Week's End Thoughts & Reflections, November 10, 2018
Rally to protect the Mueller investigation
Waterfront Park, Portland, Oregon
Is it hyperbole to suggest that we are facing a full-blown constitutional crisis with the forced resignation of Jeff Sessions and the appointment of Matthew Whitaker as acting attorney general? Each day brings fresh evidence that Whitaker is a political hack who was elevated to this position for reasons we all can guess. What can we do? For a start, we can contact our elected officials to beg and beseech them to pass legislation that will protect the Mueller investigation. Here in Portland I am fortunate. My message to my congressional representatives is that I support their commitment to protect the Mueller investigation and uphold the rule of law. Senator Ron Wyden demonstrated that commitment with a fiery address at Thursday night's rally at Waterfront Park. As he noted after being mistakenly referred to as Senator Merkley, he was certain he spoke for Jeff Merkley as well as for himself.
Unsubstantiated allegations of voting fraud leveled by the president, Rick Scott in Florida, and Brian Kemp in Georgia are a taste of what we can expect in 2020.
Sue Prideaux is an English novelist and the author of prize-winning biographies of Edvard Munch and August Strindberg. Her new biography of Friedrich Nietzsche, I Am Dynamite!, is a joy to read. Prideaux is fine storyteller whose accounts of Nietzsche's intellectual development, his tempestuous relationships with Richard and Cosima Wagner, Lou Salomé, his sister Elizabeth, and others, his poor health and many physical afflictions, and his peripatetic wanderings through Europe are captivating. She is also quite good on the books and ideas.
Prideaux suggests that it is not clear exactly what happened in Turin on the morning of January 3, 1889, though the story is well known. A sad and solitary figure left the house where he lodged on Piazza Carlo Alberto as usual. Upon witnessing a horse being beaten mercilessly by a cabbie, Nietzsche broke down. Sobbing, he threw his arms around the horse's neck and collapsed. He never recovered.
This much was familiar to me. I was not aware of details pertaining to his progressively erratic and delusional behavior that raised concern among his friends in the weeks and months leading up to his collapse and his condition immediately afterward. Prideaux's account is harrowing and heartbreaking for one who has found in Nietzsche a somewhat kindred spirit since coming to him by way of Beyond Good and Evil: Prelude to a Philosophy of the Future some forty-five years ago in Dr. Long's class on phenomenology and existentialism.

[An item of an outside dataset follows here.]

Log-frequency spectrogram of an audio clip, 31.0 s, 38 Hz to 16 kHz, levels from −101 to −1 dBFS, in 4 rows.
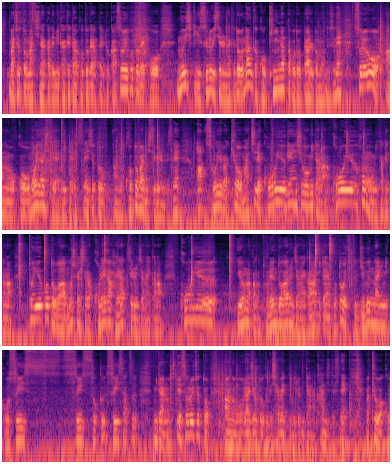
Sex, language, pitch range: male, Japanese, 85-115 Hz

I heartily recommend I Am Dynamite! if you are at all interested in intellectual history. Not only is it enlightening, it's a good read, almost a page-turner, in the best sense of that term.
Keep the faith.

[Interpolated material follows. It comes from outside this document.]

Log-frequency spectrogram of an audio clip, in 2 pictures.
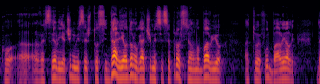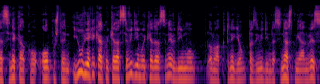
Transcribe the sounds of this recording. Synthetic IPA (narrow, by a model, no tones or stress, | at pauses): ko̰ʋeselijet͡ʃiniːmise̞ʃt̪o̞sid̪aʎeːo̞d̪o̞no̞ɡaːt͡ʃiːmesise̞pɾofesjonaːlˠno̞baʋio̞ | a̰t̪oːjefud̪̚baːljeli | d̪asine̞kaːko̞o̞puʃt̪eniuʋje̞knekaːko̞ikad̪aːseʋid̪iːmo̞ikad̪aːseneʋid̪iːmo̞ | o̰noːakot̪eneɡd̪ʲjepaziːmʋid̪iːmd̪asinasmijaːnʋez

Postscript, 6:35 pm
I polished off the Nietzsche bio this evening. At the end Prideaux includes a selection of Nietzsche's aphorisms that seem to her to have strong contemporary resonance. She compares them to Bob Dylan's lyrics in their ability to mean what the reader happens to see in them. It's little wonder I like her book. Here are some I particularly like.
Isn't life a hundred times too short to be bored?
My formula for human greatness: amor fati, love your fate. Want nothing different, neither backward or forward for all eternity. Not just to tolerate necessity—but to love it...
Man does not strive for happiness; only the Englishman does that.
The advantage of a bad memory is that one can enjoy the same good things for the first time several times.
Man is a rope fastened between animal and superman—a rope over an abyss.
Art is the supreme task, the truly metaphysical activity in this life.
How can a man know himself? He is a thing dark and veiled; and if the hare has seven skins, man can slough off seventy times seven and still not be able to say: "this is really you, this is no longer outer shell."
Some men have sighed over the abduction of their wives, but more over the fact that nobody wished to abduct them.
You need hashish to get rid of unbearable pressure. Well then, I need Wagner. He is the antidote to all things German.
To live alone one must be an animal or a god, says Aristotle. But you can be both—a philosopher.
Today's philosophers want to enjoy the divine principle of incomprehensibility.
Mystical explanations are considered deep; the truth is they are not even shallow.
You repay a teacher badly by becoming merely a pupil.
How to corrupt a youth: instruct him to hold in high esteem only those who think like him.
Become what you are.